Sunday, 20 January 2008
It's one of those real hit and miss affairs, waiting patiently to discover a forgotten gem.
Going for ages and coming away with nothing, such is this game we all play!
I struck it pretty lucky on Friday though with 4 amazing dresses in one place and for only $2 a piece.
Sheer orange/tangeriney goodness, with a very full skirt and petticoat.
Both are tiny sizes and I would have to have several ribs removed and lose about 30 kgs to even try them on.
I think I will keep them for the girls to wear to their first dance or fancy party or just to dress up and swan around!
Not sure of their ages as I'm pretty shocking at dating this kind of thing.
Now to some frocks that actually fit! All from the same shop Vietnam Vets Op Shop, Erica St Boronia. Both handmade from what I can make out.A pull on stretchy blue number with a sweet scalloped neckline, missing the tie but I'm sure I can improvise!
So I may go for months or even longer before i hit it this lucky again, and that's fine by me!!
Wednesday, 16 January 2008
Seeing as I was already out that way, I thought I would cruise along the Watsonia shopping strip to see what other oppies were in the area. I found three: the Salvation Army, the Red Cross and I think it’s the Brotherhood of St Lawrence which is in the church. (All of these are within I reckon 50m of each other.
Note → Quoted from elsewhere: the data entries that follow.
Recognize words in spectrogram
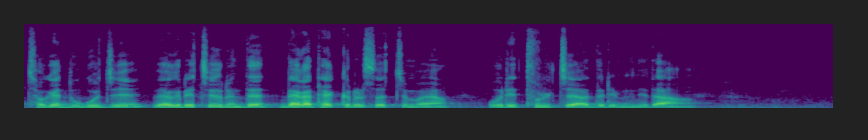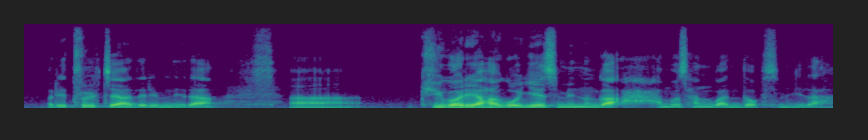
저게 누구지? 왜 그랬지? 그런데 내가 댓글을 썼지 뭐야. 우리 둘째 아들입니다. 우리 둘째 아들입니다. 아, 귀걸이하고 예수 믿는 거 아무 상관도 없습니다.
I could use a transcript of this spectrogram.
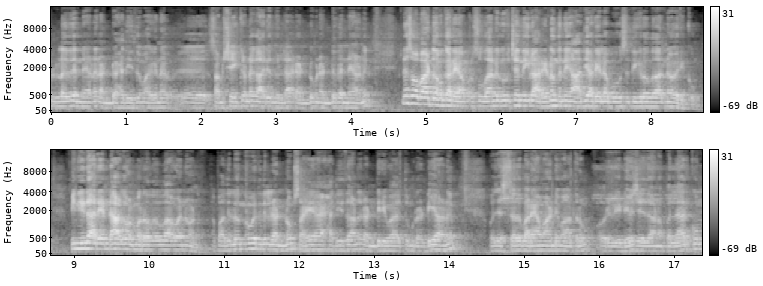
ഉള്ളത് തന്നെയാണ് രണ്ട് ഹദീസും അങ്ങനെ സംശയിക്കേണ്ട കാര്യമൊന്നുമില്ല. രണ്ടും രണ്ട് തന്നെയാണ്. പിന്നെ സ്വാഭാവികമായിട്ട് നമുക്കറിയാം റസൂദാനെ കുറിച്ച് എന്തെങ്കിലും അറിയണം എന്നുണ്ടെങ്കിൽ ആദ്യം അറിയില്ല അബൂ സിദ്ദീഖ് ആയിരിക്കും. പിന്നീട് അറിയേണ്ട ആൾ ഉമർ അള്ളാഹുവാനുമാണ് അപ്പോൾ അതിലൊന്നും ഇതിൽ രണ്ടും സഹിയായ ഹദീസാണ് രണ്ട് രൂപത്തും റെഡിയാണ്. അപ്പോൾ ജസ്റ്റ് അത് പറയാൻ വേണ്ടി മാത്രം ഒരു വീഡിയോ ചെയ്താണ് അപ്പോൾ എല്ലാവർക്കും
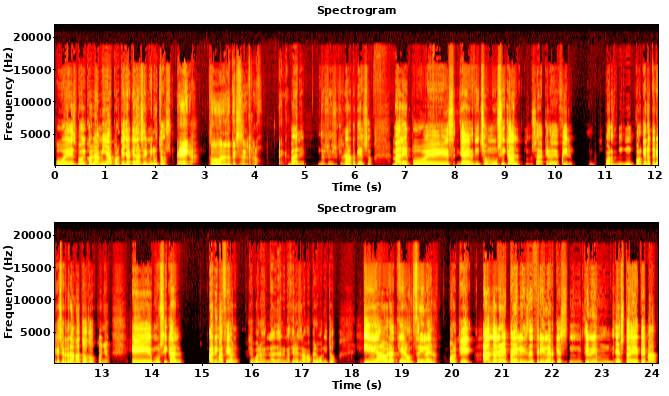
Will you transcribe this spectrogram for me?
pues voy con la mía, porque ya quedan seis minutos. Venga, tú no te pienses en el reloj. Vale, entonces, claro que pienso. Vale, pues ya he dicho musical, o sea, quiero decir, por, porque no tiene que ser drama todo, coño. Eh, musical, animación, que bueno, en la de animación es drama, pero bonito. Y ahora quiero un thriller, porque anda que no hay pelis de thriller que mm, tienen este tema,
These are in the google map as well.)
And at the Brotherhood I discovered the perfect way to get further discounts on already dirt cheap stuff: I was at the counter looking through some vintage cards, and the woman behind the counter asks me politely, “So how far along are you?” I reply, flatly, “I’m not pregnant.” She looked so embarrassed, it was hilarious. Now I am not a fat woman, but after three children and an extreme case of laziness, let’s just say I carry around a happy little pot. I reckon she halved the total cost of my purchase!I love this Mothers Day card. It is printed on such flimsy paper, and has such an old world feel to it. It's hard to tell from my woeful photography skills, by the writing on the front is all glittery. I love the idea of actually using this card, but I don't know if I could bring myself to write in it.
Maybe it would be different for these cards:And what trip to the op shop would be complete without yet *another* apron I ask?! Or more patterns and zips??Phew. That was one photo heavy post!!
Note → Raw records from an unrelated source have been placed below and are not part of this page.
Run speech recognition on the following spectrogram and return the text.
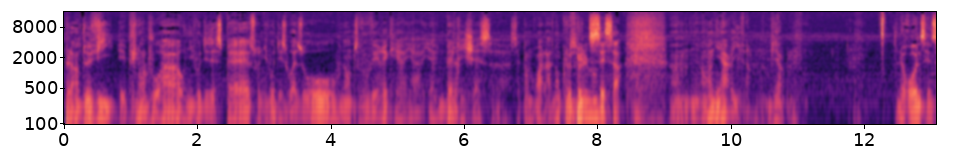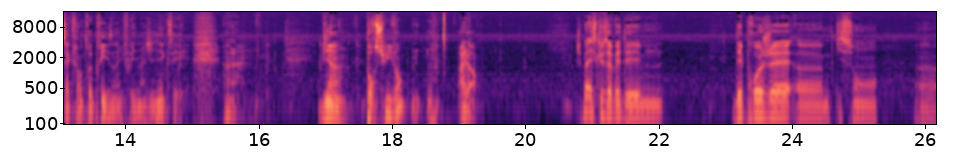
plein de vie. Et puis on le voit au niveau des espèces, au niveau des oiseaux, vous verrez qu'il y, a- y y une belle richesse euh, à cet endroit-là. Donc le but c'est ça. Euh, on y arrive. Bien. Le Rhône, c'est une sacrée entreprise. hein. Il faut imaginer que c'est. Voilà. Bien. Poursuivons. Alors, Je sais pas, est-ce que vous avez des, hum, des projets euh, qui sont euh,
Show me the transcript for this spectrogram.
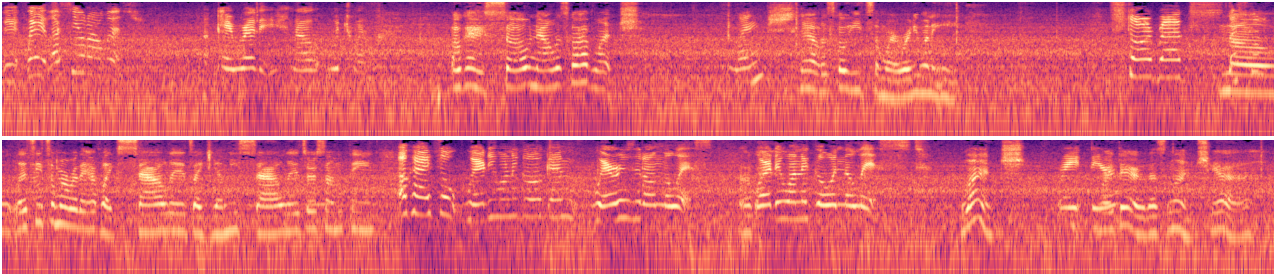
Wait, wait, let's see on our list. Okay, ready. Now, which one? Okay, so now let's go have lunch. Lunch? Yeah, let's go eat somewhere. Where do you want to eat? Starbucks. No, let's eat somewhere where they have like salads, like yummy salads or something. Okay, so where do you want to go again? Where is it on the list? Okay. Where do you want to go in the list? Lunch. Right there. Right there. That's lunch. Yeah.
Wednesday, 9 January 2008
It's made by Pringle of Scotland "by appointment to her Majesty the Queen" and cost $10. It's lovely and soft and has grosgrain ribbon trim on the button band. That's something I love about op shopping - you can afford to buy things that you otherwise wouldn't risk. You can also buy things that you otherwise wouldn't end up anywhere near under normal shopping circumstances (I could open my own Supré store with all their stuff that I find in the op shop but that's another story altogether).
I bought this fabulous blouse a few weeks ago from the Salvation Army. I find it very difficult to get blouses that fit me well, without, er, straining across the front and as such spend my life in t-shirts. This one, however, is perfect. Rusty is a surf and streetwear label that I would never have considered otherwise. Thank god for the Salvos!
Tuesday, 8 January 2008
Everyone had their arms full of Salvo's good stuff. As we were standing in line waiting to pay I was fossicking through the bargain bins. Just look what I found...
It was just a calico folder - nothing special. When I opened it & saw this Strawberry Shortcake stationery I squealed with delight. I'm young enough (just) to remember when Strawberry Shortcake first hit the scene. I got her show bag at the Royal Melbourne Show that year & I had the shoelaces in my Dunlop Volleys.
My big girl said to me: "Mum, do you always do that when you find things you like in Oppies?"
Me to big girl: "Do what?"
Big girl to me: "Squeal & dance around like you need to go to the toilet!"
The thrill of a great op shop find is surely worth a little squeal & dance.
Check it out: 108-130 Diamond Creek Road, Greensborough. Open Tues-Thurs 9am-3pm.